[Collected data]
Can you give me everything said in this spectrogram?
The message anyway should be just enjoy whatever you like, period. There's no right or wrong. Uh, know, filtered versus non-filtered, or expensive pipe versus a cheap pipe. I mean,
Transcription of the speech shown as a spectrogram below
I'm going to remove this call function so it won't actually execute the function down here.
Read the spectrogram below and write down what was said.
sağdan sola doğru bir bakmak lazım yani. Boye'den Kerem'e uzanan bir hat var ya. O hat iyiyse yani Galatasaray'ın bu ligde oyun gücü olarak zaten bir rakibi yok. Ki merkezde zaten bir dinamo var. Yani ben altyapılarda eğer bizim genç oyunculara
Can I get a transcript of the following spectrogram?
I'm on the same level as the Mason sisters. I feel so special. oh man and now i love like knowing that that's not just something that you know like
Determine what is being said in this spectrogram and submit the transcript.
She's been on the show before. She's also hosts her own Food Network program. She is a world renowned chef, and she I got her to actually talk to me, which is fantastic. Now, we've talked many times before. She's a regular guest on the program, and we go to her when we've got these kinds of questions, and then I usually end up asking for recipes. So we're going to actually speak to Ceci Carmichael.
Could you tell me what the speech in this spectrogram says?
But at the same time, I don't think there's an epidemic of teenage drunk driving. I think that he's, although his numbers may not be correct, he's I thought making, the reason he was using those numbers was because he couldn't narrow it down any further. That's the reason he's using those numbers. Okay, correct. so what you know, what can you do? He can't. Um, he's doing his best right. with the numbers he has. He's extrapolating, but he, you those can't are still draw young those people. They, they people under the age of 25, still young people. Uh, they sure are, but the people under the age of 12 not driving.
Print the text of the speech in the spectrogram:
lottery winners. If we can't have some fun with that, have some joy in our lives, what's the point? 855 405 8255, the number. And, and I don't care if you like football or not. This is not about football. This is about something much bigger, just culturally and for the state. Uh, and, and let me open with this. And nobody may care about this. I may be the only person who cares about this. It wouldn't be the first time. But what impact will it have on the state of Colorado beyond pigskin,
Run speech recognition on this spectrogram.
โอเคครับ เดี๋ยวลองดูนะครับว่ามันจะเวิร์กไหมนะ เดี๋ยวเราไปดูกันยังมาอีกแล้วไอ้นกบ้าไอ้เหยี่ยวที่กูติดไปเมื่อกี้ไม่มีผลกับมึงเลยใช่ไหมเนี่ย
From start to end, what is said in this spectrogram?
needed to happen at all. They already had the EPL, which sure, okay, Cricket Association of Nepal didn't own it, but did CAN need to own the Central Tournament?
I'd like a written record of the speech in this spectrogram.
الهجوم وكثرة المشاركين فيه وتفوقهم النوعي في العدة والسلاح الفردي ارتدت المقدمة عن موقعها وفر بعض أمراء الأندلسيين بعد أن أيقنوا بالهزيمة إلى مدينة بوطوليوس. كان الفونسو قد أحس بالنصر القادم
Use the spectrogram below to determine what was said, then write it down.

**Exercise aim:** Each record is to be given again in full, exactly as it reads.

**Written reply:**
Can you give me everything said in this spectrogram?
The message anyway should be just enjoy whatever you like, period. There's no right or wrong. Uh, know, filtered versus non-filtered, or expensive pipe versus a cheap pipe. I mean,
Transcription of the speech shown as a spectrogram below
I'm going to remove this call function so it won't actually execute the function down here.
Read the spectrogram below and write down what was said.
sağdan sola doğru bir bakmak lazım yani. Boye'den Kerem'e uzanan bir hat var ya. O hat iyiyse yani Galatasaray'ın bu ligde oyun gücü olarak zaten bir rakibi yok. Ki merkezde zaten bir dinamo var. Yani ben altyapılarda eğer bizim genç oyunculara
Can I get a transcript of the following spectrogram?
I'm on the same level as the Mason sisters. I feel so special. oh man and now i love like knowing that that's not just something that you know like
Determine what is being said in this spectrogram and submit the transcript.
She's been on the show before. She's also hosts her own Food Network program. She is a world renowned chef, and she I got her to actually talk to me, which is fantastic. Now, we've talked many times before. She's a regular guest on the program, and we go to her when we've got these kinds of questions, and then I usually end up asking for recipes. So we're going to actually speak to Ceci Carmichael.
Could you tell me what the speech in this spectrogram says?
But at the same time, I don't think there's an epidemic of teenage drunk driving. I think that he's, although his numbers may not be correct, he's I thought making, the reason he was using those numbers was because he couldn't narrow it down any further. That's the reason he's using those numbers. Okay, correct. so what you know, what can you do? He can't. Um, he's doing his best right. with the numbers he has. He's extrapolating, but he, you those can't are still draw young those people. They, they people under the age of 25, still young people. Uh, they sure are, but the people under the age of 12 not driving.
Print the text of the speech in the spectrogram:
lottery winners. If we can't have some fun with that, have some joy in our lives, what's the point? 855 405 8255, the number. And, and I don't care if you like football or not. This is not about football. This is about something much bigger, just culturally and for the state. Uh, and, and let me open with this. And nobody may care about this. I may be the only person who cares about this. It wouldn't be the first time. But what impact will it have on the state of Colorado beyond pigskin,
Run speech recognition on this spectrogram.
โอเคครับ เดี๋ยวลองดูนะครับว่ามันจะเวิร์กไหมนะ เดี๋ยวเราไปดูกันยังมาอีกแล้วไอ้นกบ้าไอ้เหยี่ยวที่กูติดไปเมื่อกี้ไม่มีผลกับมึงเลยใช่ไหมเนี่ย
From start to end, what is said in this spectrogram?
needed to happen at all. They already had the EPL, which sure, okay, Cricket Association of Nepal didn't own it, but did CAN need to own the Central Tournament?
I'd like a written record of the speech in this spectrogram.
الهجوم وكثرة المشاركين فيه وتفوقهم النوعي في العدة والسلاح الفردي ارتدت المقدمة عن موقعها وفر بعض أمراء الأندلسيين بعد أن أيقنوا بالهزيمة إلى مدينة بوطوليوس. كان الفونسو قد أحس بالنصر القادم
Use the spectrogram below to determine what was said, then write it down.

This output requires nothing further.